TWO Tarcombe Hereford sires have been snapped up by global genetic giants this year, as a relentless focus on performance recording pays off for the stud.
The saying 'without data you're just another bloke with an opinion' rings true to Tim Hayes, who manages the 1600-hectare Ruffy-based operation, alongside his dad Rob Hayes, and their respective partners Cindy and Jan.
This focus on objective measurements has catapulted the stud to the top of its game, now represented in Herefords Australia's Super Sire program, and this year preparing to go global with semen sales of Tarcombe McLaren Q203 and Tarcombe Nockout R064 that are bound for Europe and New Zealand.
The Hayes family run 300 registered Hereford cows and 2500 Merino breeding ewes across the granite, sandy loam property which records about an 800-millimetre annual rainfall.
About 50 of the male calves are kept annually as bulls, with the rest marked and sold, or fattened at Tarcombe to 600 kilograms liveweight and offloaded before they are two-years-old.
Each autumn the Hayes hold an on-property auction, selling 40 bulls and 33 pregnancy-tested-in-calf heifers, with the remainder sold at the Wodonga Hereford National or privately.
With a humble attitude and a passion for objective performance data, Tarcombe Herefords has an unwavering focus on calving ease, carcase traits and fertility.

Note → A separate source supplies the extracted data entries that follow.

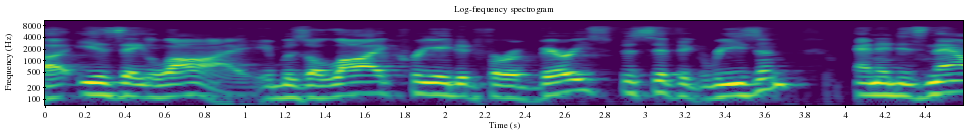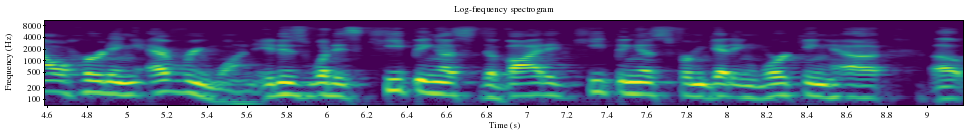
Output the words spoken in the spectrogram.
uh, is a lie. It was a lie created for a very specific reason, and it is now hurting everyone. It is what is keeping us divided, keeping us from getting working, uh, uh,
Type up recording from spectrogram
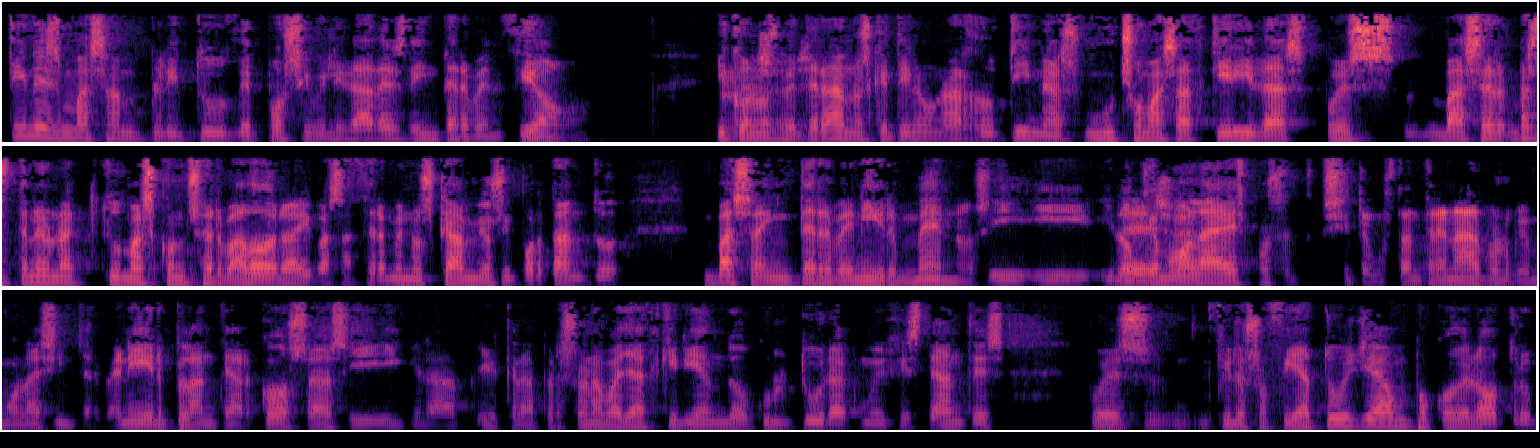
tienes más amplitud de posibilidades de intervención. Y con los veteranos que tienen unas rutinas mucho más adquiridas, pues va a ser, vas a tener una actitud más conservadora y vas a hacer menos cambios y por tanto vas a intervenir menos. Y, lo que mola es. pues si te gusta entrenar, pues lo que mola es intervenir, plantear cosas y, que la, persona vaya adquiriendo cultura, como dijiste antes, pues filosofía tuya, un poco del otro,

ABS Global is contracted to the semen marketing rights of Q203, and have received interest from breeders in the UK and NZ, attracted to the sire's BreedPlan figures.
"I have always been a believer that you think you're good then you should give it away because what are you striving for?" Mr Hayes said.
"I don't think Q203 is a perfect bull but he has a lot to offer."
The son of Wirruna McLaren M175 AI) (PP), out of Tarcombe Last Day M174 (AI) (ET) (P), does have a lot to offer, reaching the breed's top 1 per cent for 2019-drop sires for both calving ease daughters at +9.6, intramuscular fat (IMF) at 2.5pc and carcase at +71kg.
"He's good; he is where we are trying to breed them," he said.
"I work on the three calving traits - calving ease, gestation length and birth weight.
"His early growth is fairly high but not extreme, and then he is strong in his carcase traits with big eye muscle area (EMA) (at +6.7) and fat cover."
He has been artificially inseminated to the entire 2020-drop of Tarcombe heifers, due to calve in March, and is currently at ABS Global for semen collection with genetics orders for Europe and NZ.
"He will have a fairly big impact in our own herd and there have been quite a few studs that have already used him," he said.
"In terms of marketing, it is a big thing to get our name out there in other countries and it isn't something that we had properly considered before."
Equally as impressive is R064 BreedPlan's figures, ranked in the top 10pc of the breed for 200, 400 and 600-day weight, and top 5pc for IMF at +2.2, with semen marketing contracted to Alta Genetics.
The son of Yavenvale Nockout N312, out of Banemore Last Day P084, was chosen by Alta Genetics for his calving traits and fertility.
"He has good calving traits and more growth," he said.
"In the last 10 years we have focused on breeding cattle that are easier to finish, so we look at the 200 and 400-day growth figures, as opposed to 600 days, as I want them to plateau.
"If you chase 600 too much, they don't stop growing until they're four-years-old and we want cattle finished before they're two."
Mr Hayes said they compromise growth to gain calving ease, an attractive balance for Angus breeders who were chasing hybrid vigour of Black Baldies.
"Hereford breeders were asleep at the wheel 30 years ago when the Angus breed was chasing calving ease hard and we thought we were invincible," he said.
"I am a big believer in calving ease and the breed has had to make some improvements in that area, which we have, but I think there is still room for more."
The stud has a split calving in both spring and autumn, with the theory they can utilise their most current genetics joining the dominant bull of the year across both joinings while offering a broader age range of 18-month-old to two-year-old bulls for sale.
This year, Tarcombe Herefords purchased Wirruna Phil P273 for $70,000, paid in partnership with Quamby Plains Poll Herefords, Hagley, Tasmania.
The bull was a son of renowned Wirruna sire, Wirruna Ledger L285 and out of Wirruna Doreen J50, with an EMA of +7.4, rib fat of +1.8 and rump fat of +2.8, along with calving ease of +8.4.
"The new genetics should always be your best genetics," he said.
"Recently what has brought new buyers to our sale is our BreedPlan data so I put bulls up for that reason.
"It is an important tool and if bulls don't have good figures, I wouldn't even look at them."